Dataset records

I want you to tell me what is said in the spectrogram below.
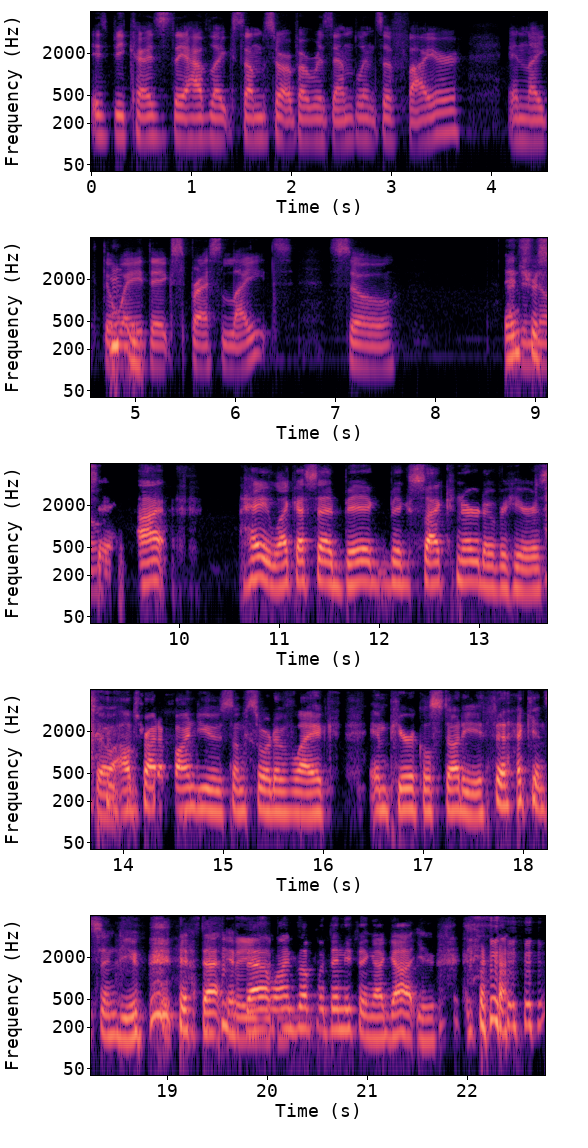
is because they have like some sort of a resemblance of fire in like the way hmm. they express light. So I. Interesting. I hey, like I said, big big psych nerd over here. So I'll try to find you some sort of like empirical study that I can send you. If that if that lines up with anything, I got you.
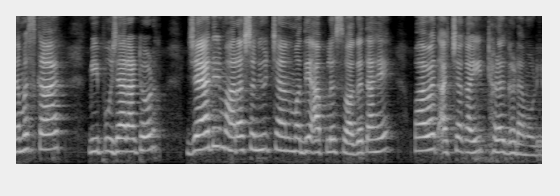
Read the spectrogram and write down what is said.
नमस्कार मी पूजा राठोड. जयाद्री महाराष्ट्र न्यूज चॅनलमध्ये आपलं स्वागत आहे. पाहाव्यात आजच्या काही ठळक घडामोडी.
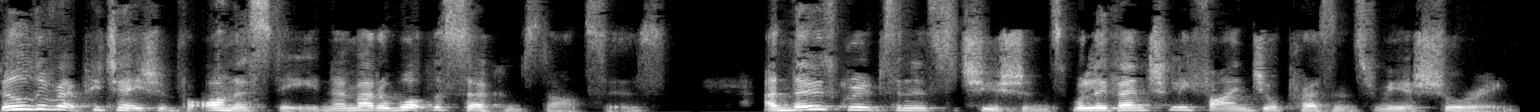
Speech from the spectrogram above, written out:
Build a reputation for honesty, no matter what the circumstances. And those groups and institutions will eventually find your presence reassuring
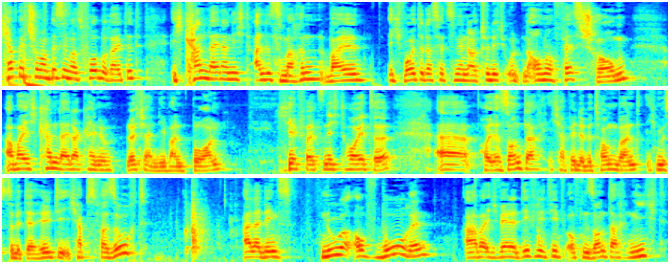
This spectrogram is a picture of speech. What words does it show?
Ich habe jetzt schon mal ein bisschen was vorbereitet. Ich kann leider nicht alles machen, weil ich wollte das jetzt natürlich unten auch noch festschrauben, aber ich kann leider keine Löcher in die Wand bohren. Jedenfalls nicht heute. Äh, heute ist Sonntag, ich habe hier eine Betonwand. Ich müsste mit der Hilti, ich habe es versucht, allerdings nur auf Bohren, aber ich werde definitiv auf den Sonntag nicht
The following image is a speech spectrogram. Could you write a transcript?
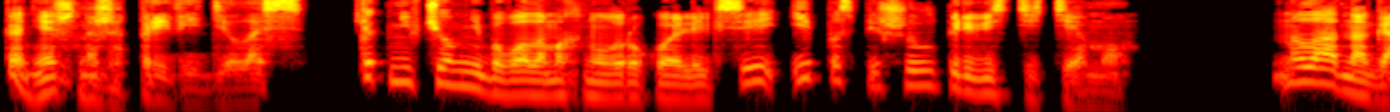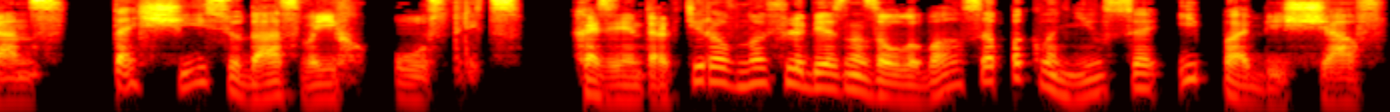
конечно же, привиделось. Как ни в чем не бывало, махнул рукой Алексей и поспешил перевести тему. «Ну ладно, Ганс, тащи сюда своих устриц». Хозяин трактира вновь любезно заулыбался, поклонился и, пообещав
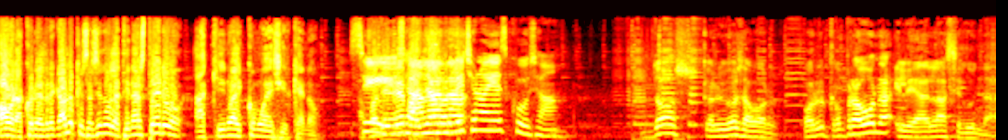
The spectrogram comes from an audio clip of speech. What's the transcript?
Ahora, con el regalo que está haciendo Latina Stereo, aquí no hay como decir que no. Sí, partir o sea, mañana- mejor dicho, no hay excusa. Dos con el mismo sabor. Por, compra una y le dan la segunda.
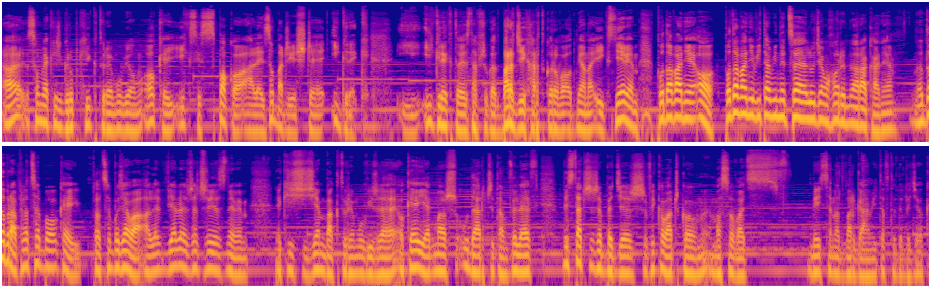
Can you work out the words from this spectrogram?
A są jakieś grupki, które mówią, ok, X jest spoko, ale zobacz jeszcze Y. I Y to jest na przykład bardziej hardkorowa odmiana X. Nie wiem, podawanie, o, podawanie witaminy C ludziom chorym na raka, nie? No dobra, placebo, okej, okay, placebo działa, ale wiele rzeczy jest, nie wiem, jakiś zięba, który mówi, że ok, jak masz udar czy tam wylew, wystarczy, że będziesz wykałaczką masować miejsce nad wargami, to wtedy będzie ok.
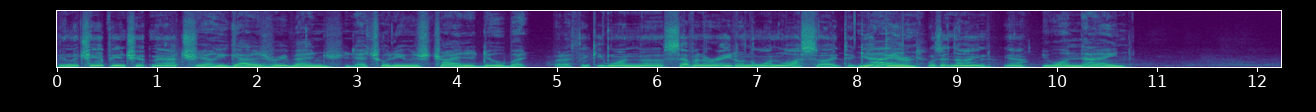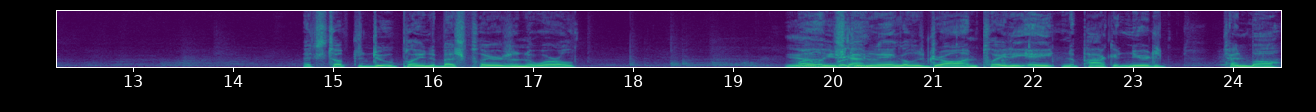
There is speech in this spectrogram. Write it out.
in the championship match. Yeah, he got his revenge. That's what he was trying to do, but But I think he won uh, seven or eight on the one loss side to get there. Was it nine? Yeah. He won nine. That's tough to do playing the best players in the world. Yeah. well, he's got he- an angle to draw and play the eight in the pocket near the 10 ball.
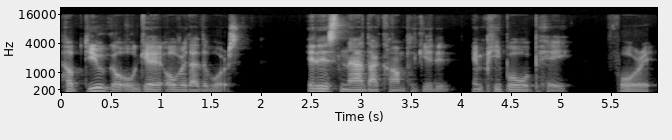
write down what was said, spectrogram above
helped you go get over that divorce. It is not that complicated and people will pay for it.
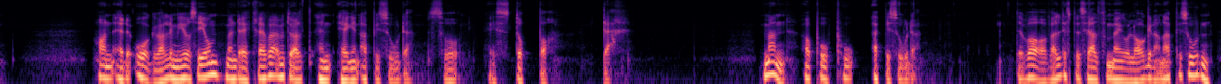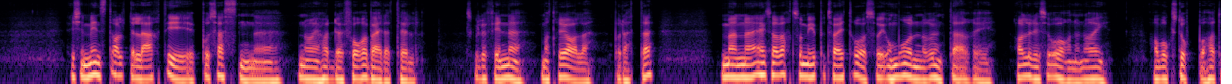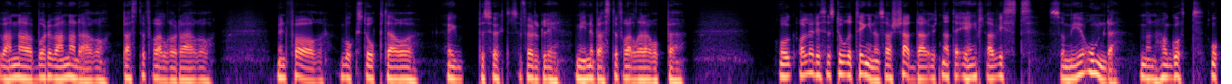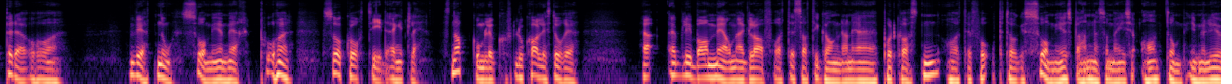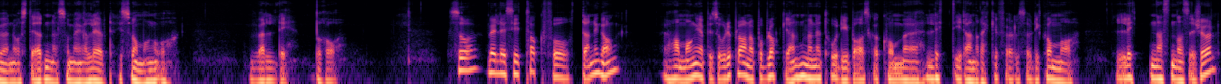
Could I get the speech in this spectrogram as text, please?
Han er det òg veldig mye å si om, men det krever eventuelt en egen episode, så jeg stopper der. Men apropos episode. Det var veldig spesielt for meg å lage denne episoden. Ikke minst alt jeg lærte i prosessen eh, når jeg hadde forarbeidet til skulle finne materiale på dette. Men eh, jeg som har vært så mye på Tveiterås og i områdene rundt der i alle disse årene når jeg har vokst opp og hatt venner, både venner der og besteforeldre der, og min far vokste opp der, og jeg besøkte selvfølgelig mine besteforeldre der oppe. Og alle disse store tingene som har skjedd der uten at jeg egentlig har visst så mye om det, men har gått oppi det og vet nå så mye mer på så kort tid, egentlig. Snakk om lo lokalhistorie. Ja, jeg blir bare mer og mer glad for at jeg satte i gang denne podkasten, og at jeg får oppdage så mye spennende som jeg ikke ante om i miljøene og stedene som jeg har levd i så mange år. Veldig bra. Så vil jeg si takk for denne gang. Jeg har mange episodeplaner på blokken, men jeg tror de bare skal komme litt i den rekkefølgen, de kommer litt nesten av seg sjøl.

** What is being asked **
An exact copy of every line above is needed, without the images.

** Exercise output **
I want you to tell me what is said in the spectrogram below.
is because they have like some sort of a resemblance of fire in like the way hmm. they express light. So I. Interesting. I hey, like I said, big big psych nerd over here. So I'll try to find you some sort of like empirical study that I can send you. If that if that lines up with anything, I got you.
Read the spectrogram and write down what is said.
नमस्कार मी पूजा राठोड. जयाद्री महाराष्ट्र न्यूज चॅनलमध्ये आपलं स्वागत आहे. पाहाव्यात आजच्या काही ठळक घडामोडी.
Speech from the spectrogram above, written out:
Build a reputation for honesty, no matter what the circumstances. And those groups and institutions will eventually find your presence reassuring
This spectrogram is a picture of speech. What words does it show?
Ich habe jetzt schon mal ein bisschen was vorbereitet. Ich kann leider nicht alles machen, weil ich wollte das jetzt natürlich unten auch noch festschrauben, aber ich kann leider keine Löcher in die Wand bohren. Jedenfalls nicht heute. Äh, heute ist Sonntag, ich habe hier eine Betonwand. Ich müsste mit der Hilti, ich habe es versucht, allerdings nur auf Bohren, aber ich werde definitiv auf den Sonntag nicht
The following image is a speech spectrogram. Could you write a transcript?
конечно же, привиделось. Как ни в чем не бывало, махнул рукой Алексей и поспешил перевести тему. «Ну ладно, Ганс, тащи сюда своих устриц». Хозяин трактира вновь любезно заулыбался, поклонился и, пообещав
The spectrogram comes from an audio clip of speech. What's the transcript?
Ahora, con el regalo que está haciendo Latina Stereo, aquí no hay como decir que no. Sí, partir o sea, mañana- mejor dicho, no hay excusa. Dos con el mismo sabor. Por, compra una y le dan la segunda.
Can you work out the words from this spectrogram?
A są jakieś grupki, które mówią, ok, X jest spoko, ale zobacz jeszcze Y. I Y to jest na przykład bardziej hardkorowa odmiana X. Nie wiem, podawanie, o, podawanie witaminy C ludziom chorym na raka, nie? No dobra, placebo, okej, okay, placebo działa, ale wiele rzeczy jest, nie wiem, jakiś zięba, który mówi, że ok, jak masz udar czy tam wylew, wystarczy, że będziesz wykałaczką masować miejsce nad wargami, to wtedy będzie ok.
There is speech in this spectrogram. Write it out.
in the championship match. Yeah, he got his revenge. That's what he was trying to do, but But I think he won uh, seven or eight on the one loss side to get there. Was it nine? Yeah. He won nine. That's tough to do playing the best players in the world. Yeah. well, he's got he- an angle to draw and play the eight in the pocket near the 10 ball.
write down what was said, spectrogram above
helped you go get over that divorce. It is not that complicated and people will pay for it.
Could I get the speech in this spectrogram as text, please?
Han er det òg veldig mye å si om, men det krever eventuelt en egen episode, så jeg stopper der. Men apropos episode. Det var veldig spesielt for meg å lage denne episoden. Ikke minst alt jeg lærte i prosessen eh, når jeg hadde forarbeidet til skulle finne materiale på dette. Men eh, jeg som har vært så mye på Tveiterås og i områdene rundt der i alle disse årene når jeg har vokst opp og hatt venner, både venner der og besteforeldre der, og min far vokste opp der, og jeg besøkte selvfølgelig mine besteforeldre der oppe. Og alle disse store tingene som har skjedd der uten at jeg egentlig har visst så mye om det, men har gått oppi det og vet nå så mye mer på så kort tid, egentlig. Snakk om lo lokalhistorie. Ja, jeg blir bare mer og mer glad for at jeg satte i gang denne podkasten, og at jeg får oppdage så mye spennende som jeg ikke ante om i miljøene og stedene som jeg har levd i så mange år. Veldig bra. Så vil jeg si takk for denne gang. Jeg har mange episodeplaner på blokken, men jeg tror de bare skal komme litt i den rekkefølgen, de kommer litt nesten av seg sjøl.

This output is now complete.